opinion With the quick double win of FTX and Binance, crypto is finally losing its luster as the next money revolution.
I was recently in Manhattan at the Linux Foundation and Fintech Open Source Foundation (FINOS) Open Source in Finance Forum New York (OSFF) 2022 event. There, the topic of the day was fintech. It was about how open source and the cloud are revolutionizing how banks, financial companies and exchanges handle money. You know what we haven’t talked about? crypto.
Crypto bros are still chattering about how their bitcoin, ethereum or whatever will fly to the moon. They also insist that with their diamond hands they will HODL, no matter what.
That’s cute. In a pathetic way.

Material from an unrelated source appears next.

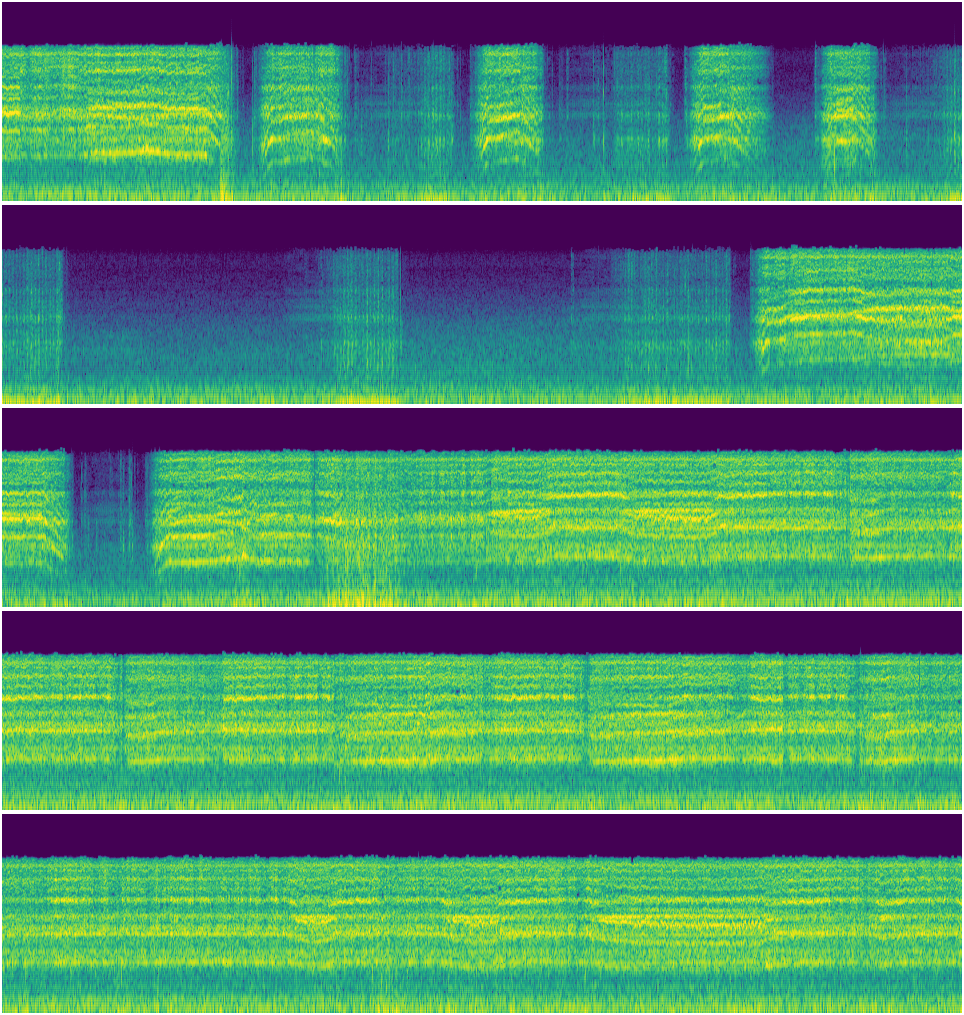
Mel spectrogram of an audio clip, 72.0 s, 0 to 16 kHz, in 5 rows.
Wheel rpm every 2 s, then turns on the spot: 200, 120, 70, 60, 20, 50, 40, 10, 0, 0, 0, 10, 30, 170, 160, 100, 190, 200, 220, 220, 230, 230, 230, 230, 220, 230, 220, 230, 230, 230, 230, 230, 220, 220, 220, 230.
2-10 12-16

At the conference, finance professionals delved into topics such as data interoperability between platforms and applications, and how to encourage bank managers to let developers contribute to open source projects.
Cryptocurrency? It was mentioned in passing. People would talk about it the same way you would talk about your little brother’s latest embarrassing TikTok video. That is, you would acknowledge that it happened and quickly change the subject.
Why? Because while bitcoin has been the poster child for crypto for over a decade, with its proof-of-work consensus mechanisms as an alternative to fiat currencies like the US dollar, recent events have shown that the crypto emperor isn’t wearing any clothes .
Bitcoin value continues to fall. From its record high of $69,000 in November 2021 to mid-December 2022 as of this writing, it’s worth $17,678. Inflation may be bad, but “nearly 75 percent depreciation” isn’t bad.
At the same time, the market value of other related virtual goods has fallen. Sales of non-fungible tokens (NFTs), for example, fell from $7.3 billion to $1.6 billion globally, down 77 percent, according to NFT tracker Nonfungible. Promoters of perhaps the most well-known NFTs, the Bored Ape Yacht Club, are being sued because their NFTs turn out to be – shock! – have no enduring value: “The truth is that the company’s entire business model relies on using underhanded marketing and promotional activities by A-list celebrities who are highly paid (without disclosing it) to drive demand for the Yuga -To increase stocks by convincing potential retail investors who would appreciate the price of these digital assets.”
Let’s say you still believe in crypto, where can you store or trade it? The formerly market-leading cryptocurrency exchange FTX has collapsed. The allegations are that FTX client funds were used to prop up CEO Sam Bankman-Fried’s private hedge fund Alameda Research.
Although other top crypto firms are not in as hot water as FTX, things are starting to boil around them as well. Take Binance for example. Panicked holders have withdrawn funds from the ailing bitcoin exchange. To calm investors’ nerves, Binance requested accounting firm Mazars to provide a proof of reserves report. While not a full audit, it would have reassured crypto speculators that Mazars was indeed good for the money. But then Mazars pulled the plug on his crypto coverage. Any sane investor or user will be wondering: is this a “temporary pause” or is it a sign that all is not well with Binance?
Better known companies like Coinbase are also in trouble. The stock has faltered over the past few quarters. Recently, CEO Brian Armstrong said the cryptocurrency exchange’s earnings are likely to fall by half or more this year.
let me be honest From where I sit, this is the slow but sure fall of what has always been one giant pyramid scheme. There was never – never – any real value in crypto. Yes, I know all the arguments about fiat currencies having no intrinsic value either. But, you know what? When I go to the grocer, I can use my fiat dollars or pounds to buy milk, bread and butter. Dogecoins? Garlic? Trump NFT trading cards? I do not think so.
I know. It’s hard to admit that you’ve been a financial nut for years, or even a few months. I had friends in the 2000s who “knew” that Bernie Madoff could forever deliver 20 percent returns a year. You were wrong. Some of them lost their homes. All of them lost a lot of money.
There comes a point when you have to stop throwing good money after bad money. With crypto and NFTs, we are well past that point. At least in famous financial scams of the past, like the Dutch tulip bubble and the 2008 housing crash, you ended up getting your money’s worth of tulip bulbs and houses. With crypto, you are left with nothing but meaningless, pointless, worthless blockchains. ®
https://www.theregister.com/2022/12/23/crypto_craziness_craps_out/ Crypto madness craps – and so does time • The Register